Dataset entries
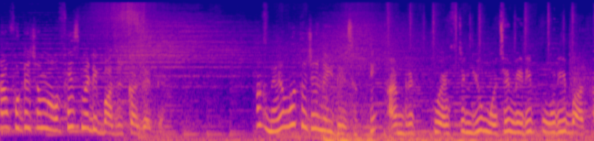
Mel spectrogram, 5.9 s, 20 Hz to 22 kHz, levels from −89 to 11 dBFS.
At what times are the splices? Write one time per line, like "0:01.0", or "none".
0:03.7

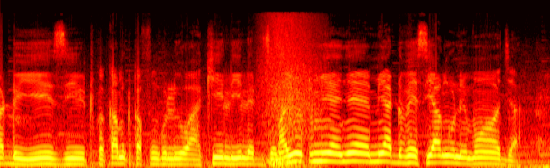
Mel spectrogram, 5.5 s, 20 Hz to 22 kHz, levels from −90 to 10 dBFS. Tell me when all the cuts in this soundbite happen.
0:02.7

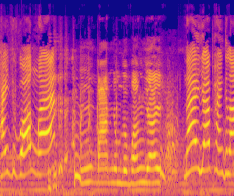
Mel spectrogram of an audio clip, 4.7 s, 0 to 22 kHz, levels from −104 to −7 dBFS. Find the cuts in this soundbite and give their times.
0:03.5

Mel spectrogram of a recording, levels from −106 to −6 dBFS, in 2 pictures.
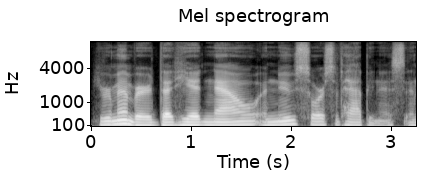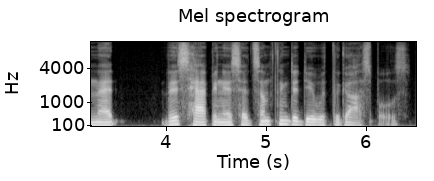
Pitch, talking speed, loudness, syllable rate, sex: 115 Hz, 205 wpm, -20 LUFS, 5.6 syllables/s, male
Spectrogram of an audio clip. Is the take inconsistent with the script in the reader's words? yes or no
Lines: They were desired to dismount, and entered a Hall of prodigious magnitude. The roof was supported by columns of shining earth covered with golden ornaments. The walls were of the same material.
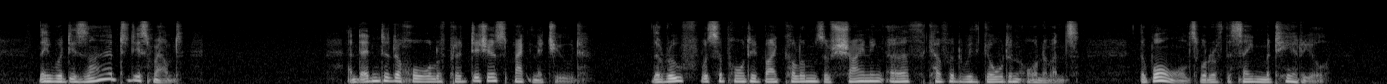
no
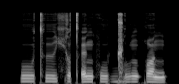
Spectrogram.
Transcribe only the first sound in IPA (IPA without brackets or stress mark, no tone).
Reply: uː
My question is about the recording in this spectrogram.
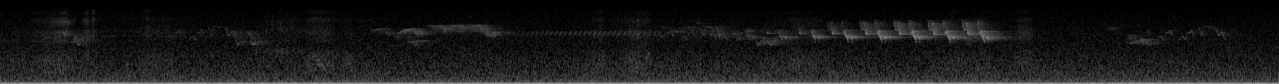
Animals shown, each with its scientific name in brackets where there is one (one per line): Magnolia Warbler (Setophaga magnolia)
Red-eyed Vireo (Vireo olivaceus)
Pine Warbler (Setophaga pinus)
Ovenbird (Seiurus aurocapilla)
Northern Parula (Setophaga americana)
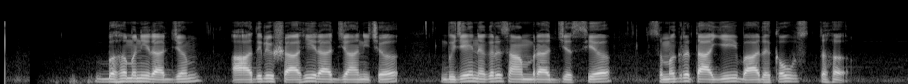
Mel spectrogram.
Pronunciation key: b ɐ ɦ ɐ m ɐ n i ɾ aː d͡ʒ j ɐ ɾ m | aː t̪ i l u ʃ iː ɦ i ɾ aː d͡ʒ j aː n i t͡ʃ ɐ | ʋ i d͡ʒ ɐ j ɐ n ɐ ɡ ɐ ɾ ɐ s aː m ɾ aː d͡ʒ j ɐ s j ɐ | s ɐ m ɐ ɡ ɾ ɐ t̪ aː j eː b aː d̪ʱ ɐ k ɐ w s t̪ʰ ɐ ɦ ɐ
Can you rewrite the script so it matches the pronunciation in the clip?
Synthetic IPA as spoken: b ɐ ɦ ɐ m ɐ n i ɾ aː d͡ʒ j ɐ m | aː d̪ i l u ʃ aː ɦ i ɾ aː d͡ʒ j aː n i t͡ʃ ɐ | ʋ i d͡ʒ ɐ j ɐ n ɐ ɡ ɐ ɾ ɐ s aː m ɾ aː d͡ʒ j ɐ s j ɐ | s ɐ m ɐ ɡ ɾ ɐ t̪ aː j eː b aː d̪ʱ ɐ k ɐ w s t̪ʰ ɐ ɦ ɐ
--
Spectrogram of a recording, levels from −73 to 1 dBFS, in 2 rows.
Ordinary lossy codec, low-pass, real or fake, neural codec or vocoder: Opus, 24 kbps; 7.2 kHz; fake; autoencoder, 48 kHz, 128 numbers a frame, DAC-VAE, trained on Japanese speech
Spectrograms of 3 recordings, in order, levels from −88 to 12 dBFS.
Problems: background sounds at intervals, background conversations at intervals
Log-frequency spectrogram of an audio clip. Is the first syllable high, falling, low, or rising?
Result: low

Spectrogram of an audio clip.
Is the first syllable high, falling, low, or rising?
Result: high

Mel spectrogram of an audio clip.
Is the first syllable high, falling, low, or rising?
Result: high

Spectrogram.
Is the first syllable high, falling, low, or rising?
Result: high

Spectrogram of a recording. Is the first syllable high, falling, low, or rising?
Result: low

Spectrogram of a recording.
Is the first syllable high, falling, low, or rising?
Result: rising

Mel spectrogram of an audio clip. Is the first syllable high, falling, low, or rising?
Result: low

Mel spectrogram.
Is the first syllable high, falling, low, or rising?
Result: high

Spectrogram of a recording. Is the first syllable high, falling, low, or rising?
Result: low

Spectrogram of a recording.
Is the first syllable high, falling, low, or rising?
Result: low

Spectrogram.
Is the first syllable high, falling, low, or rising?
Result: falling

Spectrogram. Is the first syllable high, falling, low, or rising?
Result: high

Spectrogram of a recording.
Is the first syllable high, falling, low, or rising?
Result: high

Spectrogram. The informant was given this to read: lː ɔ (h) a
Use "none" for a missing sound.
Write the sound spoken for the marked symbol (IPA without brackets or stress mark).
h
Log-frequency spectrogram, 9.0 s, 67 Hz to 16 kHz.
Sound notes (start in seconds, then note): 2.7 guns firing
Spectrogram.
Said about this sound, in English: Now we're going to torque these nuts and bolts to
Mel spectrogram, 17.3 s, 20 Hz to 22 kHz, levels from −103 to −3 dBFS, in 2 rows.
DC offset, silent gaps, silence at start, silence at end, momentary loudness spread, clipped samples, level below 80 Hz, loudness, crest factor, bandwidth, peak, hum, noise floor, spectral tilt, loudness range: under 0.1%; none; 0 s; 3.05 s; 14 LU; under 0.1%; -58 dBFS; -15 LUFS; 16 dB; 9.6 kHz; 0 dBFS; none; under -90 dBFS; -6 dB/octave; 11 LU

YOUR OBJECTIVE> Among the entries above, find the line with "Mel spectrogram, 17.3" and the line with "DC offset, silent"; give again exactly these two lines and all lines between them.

OUTPUT OF THE TASK>
Mel spectrogram, 17.3 s, 20 Hz to 22 kHz, levels from −103 to −3 dBFS, in 2 rows.
DC offset, silent gaps, silence at start, silence at end, momentary loudness spread, clipped samples, level below 80 Hz, loudness, crest factor, bandwidth, peak, hum, noise floor, spectral tilt, loudness range: under 0.1%; none; 0 s; 3.05 s; 14 LU; under 0.1%; -58 dBFS; -15 LUFS; 16 dB; 9.6 kHz; 0 dBFS; none; under -90 dBFS; -6 dB/octave; 11 LU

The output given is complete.